Indonesia’s Mount Semeru has erupted again. A satellite has caught a glimpse of the explosion as well as the pyroclastic flow of mud and ash.
It has only been a year since the intense eruption at Mount Semeru, the tallest and most active volcano in Java, Indonesia. That eruption claimed the lives of 51 people and caused damage to more than 5,000 homes.
The volcano erupted once again on Sunday. Semeru sent 1,500-meter ash columns into the air, covering nearby villages in thick ash and blocking out the light of the Sun, according to AP News.
For its Image of the Day for Tuesday, Dec. 6, NASA Earth Observatory shared a rather intense photo taken by the Operational Land Imager 2 (OLI-2) instrument on the Landsat 9 satellite on Sunday.
In it, one can see a natural-color photo of the volcanic plume that was emanating from Semeru on Sunday morning, while a thick pyroclastic flow can also be seen flowing down the southeastern side of the mountain.
“These billowing avalanches of superheated ash, tephra, soil and other debris race at high speeds and can destroy most things in their path,” NASA Earth Observatory noted.
As explained during the 2021 eruption, such pyroclastic flows are some of the “most dangerous hazards” that volcanoes can pose.
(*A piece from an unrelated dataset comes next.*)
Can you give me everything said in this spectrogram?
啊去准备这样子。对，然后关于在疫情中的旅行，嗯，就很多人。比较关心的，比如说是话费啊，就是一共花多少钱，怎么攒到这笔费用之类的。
These flows are so speedy that they can be “impossible to outrun.”
In the case of the current eruption, the Indonesian National Board for Disaster Management (BNPM) noted several of these flows. And with the heavy rains, the pyroclastic flows turned into “muddy lahars” that ended up burying homes right up to the rooftops and destroying a bridge, NASA Earth Observatory noted.
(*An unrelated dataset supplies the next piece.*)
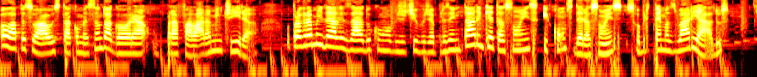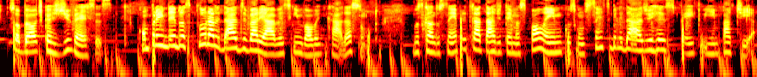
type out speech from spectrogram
Olá pessoal, está começando agora para falar a mentira. O programa idealizado com o objetivo de apresentar inquietações e considerações sobre temas variados, sob óticas diversas, compreendendo as pluralidades e variáveis que envolvem cada assunto, buscando sempre tratar de temas polêmicos com sensibilidade, respeito e empatia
Early reports from Indonesian authorities did not log deaths or injuries from the event but noted that thousands of people were once again evacuated from their homes, according to CNN.
Indonesian authorities, along with volunteers, have been active in search and rescue efforts. They have also distributed thousands of masks to the evacuees to prevent the potential impact of volcanic ash on their respiratory health.
Authorities have also urged people to be wary of “irresponsible news” related to the volcano. On Monday, for instance, authorities refuted the circulating claims that the Mount Semeru eruption caused a tsunami, explaining that it is a land volcano that’s far enough from the sea.